In the last year, it claims to have added 120 kitchens. The company currently has 300 cloud kitchens across 35 cities in the country.
Rebel Foods, which runs brands like Faasos and Behrouz Biryani, is in the process of expanding its kitchen network and experimenting with newer offerings. Kallol Banerjee, in a conversation with Devika Singh, talks about investing in food start-ups, collaborating with established brands and expanding in international markets.
Which are the most profitable brands under Rebel Foods? What’s the kind of revenue each one generates?
Our biggest brands today, in terms of the number of orders, are Faasos and Behrouz Biryani. Both of these individually bring in about Rs 16-17 crore worth of business per month. These two along with our Indian-Chinese brand Mandarin Oak and pizza brand Oven Story have a 70% share in our revenue. We also have other brands like Lunch Box, The Good Bowl and dessert brand Sweet Truth. We have a total of 10 brands right now, but they are in different stages of testing, available at a few locations only. For instance, The 500 Calorie Project, our health food brand, is being tested in Mumbai. We will scale it up when we find the right product-market fit. The perk of a cloud kitchen business is that since most of the demand is online, we can test as many concepts as we want without any risk.
How do you decide on the locations for the cloud kitchens? Do you plan to add more going ahead?
In the last year, we have added 120 kitchens and currently, we have 300 cloud kitchens across 35 cities in the country. We plan to expand our kitchen network to about 550 in the next two years. When we started, we would set up kitchens with very low investments — at times, as low as Rs 7 lakh — but this has gone up over time because we need more equipment, more storage space, etc. We now spend around Rs 75-80 lakh in setting up a kitchen.
There are a few things that help us decide the locations of our kitchens. One is looking at where food aggregators such as Swiggy and Zomato see more traction. They share such locations with us and we set up our kitchens there. Secondly, delivery-focussed businesses like Domino’s are also a bellwether for us. We look for areas where Domino’s is doing well, since that indicates a good delivery catchment.
Will you be foraying into newer categories?
Yes, but we don’t think we need to do everything ourselves. Take, for instance, our collaboration with Dropkaffe Food and Beverages. Essentially, we have provided them backend support in our kitchens, as we would for our brands. We are also looking at a similar collaboration with American fast food chain Wendy’s. It is present only in Delhi currently, but using our network it can expand quickly across the country. We are also looking for a similar tie-up with a fried chicken brand. The idea is that there are people who have built brands that have good customer recall, and they can use our platform to scale up. We usually pick up a stake in these brands, but are open to other engagement models too.
How have you fared internationally?
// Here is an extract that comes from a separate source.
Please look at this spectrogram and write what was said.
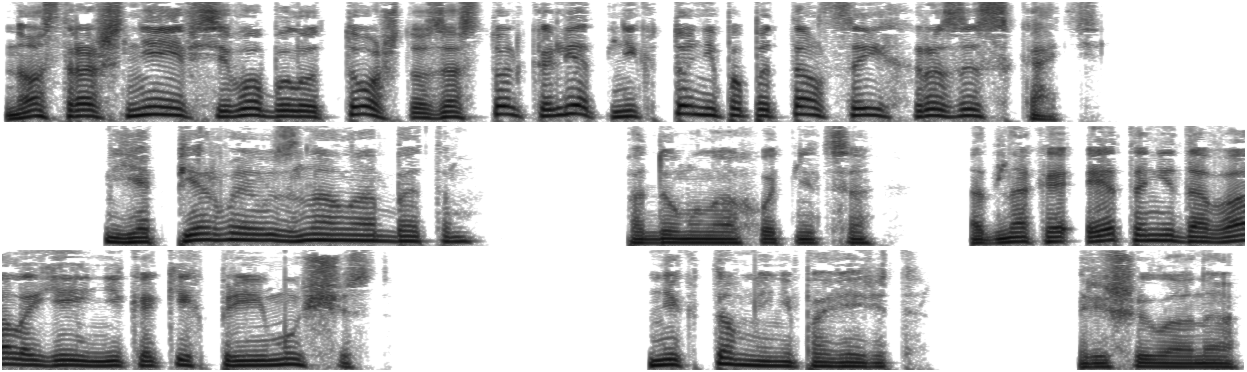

How different are these markets vis-à-vis India?
We have three operational kitchens in Dubai, running brands such as Behrouz Biryani, Oven Story, Faasos, MO, The Biryani Life and Sawa. In Indonesia, we have 16 operational kitchens out of which we operate brands like Box and Co, Nasi Ayam Ambyar, Feeling Brew, Burger Bros and Faasos. We are already seeing around 1,000 orders a day per kitchen in these countries. The average order value in Dubai is four times that of India.
There are plans to scale up in these countries. In Indonesia, we plan to set up 200 kitchens in the next two years, and 100 kitchens in the Middle East. We are also going to be operational in the UK soon, but our business model is slightly different there. We are experimenting with providing backend support and taking care of existing chains in the country.
The palate in these countries is different, so we need to customise our food. Faasos wraps in Dubai, for example, taste quite different from those in India and Indonesia. Another challenge is to ensure that our company’s DNA remains the same across these countries.